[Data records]
○ ○ ○
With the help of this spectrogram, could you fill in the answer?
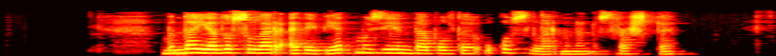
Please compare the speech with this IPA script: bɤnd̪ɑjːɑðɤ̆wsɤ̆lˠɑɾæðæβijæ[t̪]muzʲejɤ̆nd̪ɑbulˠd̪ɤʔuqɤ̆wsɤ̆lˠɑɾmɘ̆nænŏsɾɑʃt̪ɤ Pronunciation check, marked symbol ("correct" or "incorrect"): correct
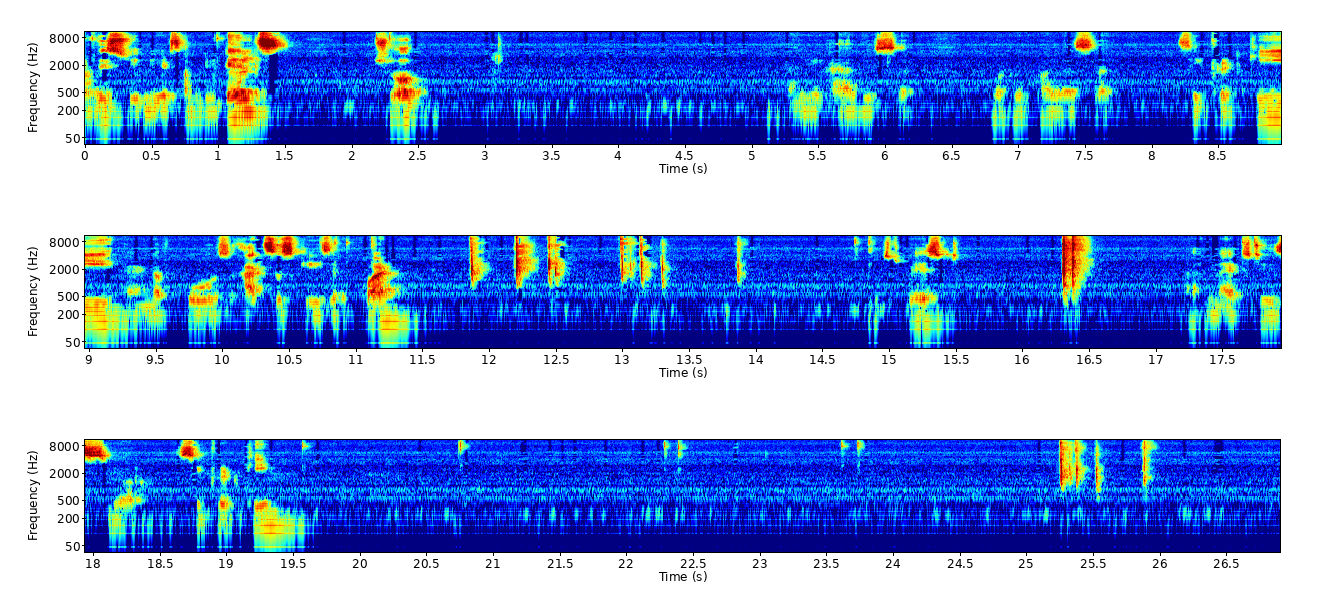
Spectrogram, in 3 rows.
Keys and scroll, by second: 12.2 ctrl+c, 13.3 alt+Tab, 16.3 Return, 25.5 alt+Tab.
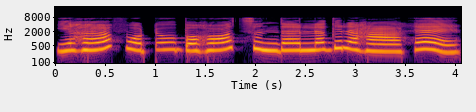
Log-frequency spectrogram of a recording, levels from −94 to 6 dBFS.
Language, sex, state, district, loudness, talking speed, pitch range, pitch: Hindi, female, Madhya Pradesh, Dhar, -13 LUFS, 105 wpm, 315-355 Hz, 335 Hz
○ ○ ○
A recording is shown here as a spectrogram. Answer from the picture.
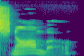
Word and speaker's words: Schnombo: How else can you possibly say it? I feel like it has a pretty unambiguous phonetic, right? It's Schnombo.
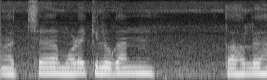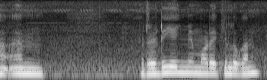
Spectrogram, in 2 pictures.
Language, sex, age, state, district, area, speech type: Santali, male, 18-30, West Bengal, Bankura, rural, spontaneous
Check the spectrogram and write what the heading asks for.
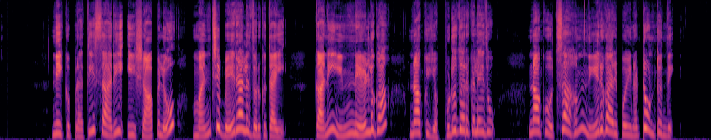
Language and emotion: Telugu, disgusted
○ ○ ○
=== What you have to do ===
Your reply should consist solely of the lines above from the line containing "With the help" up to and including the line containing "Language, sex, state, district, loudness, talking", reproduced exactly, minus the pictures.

=== Final answer ===
With the help of this spectrogram, could you fill in the answer?
Please compare the speech with this IPA script: bɤnd̪ɑjːɑðɤ̆wsɤ̆lˠɑɾæðæβijæ[t̪]muzʲejɤ̆nd̪ɑbulˠd̪ɤʔuqɤ̆wsɤ̆lˠɑɾmɘ̆nænŏsɾɑʃt̪ɤ Pronunciation check, marked symbol ("correct" or "incorrect"): correct
Spectrogram, in 3 rows.
Keys and scroll, by second: 12.2 ctrl+c, 13.3 alt+Tab, 16.3 Return, 25.5 alt+Tab.
Log-frequency spectrogram of a recording, levels from −94 to 6 dBFS.
Language, sex, state, district, loudness, talking speed, pitch range, pitch: Hindi, female, Madhya Pradesh, Dhar, -13 LUFS, 105 wpm, 315-355 Hz, 335 Hz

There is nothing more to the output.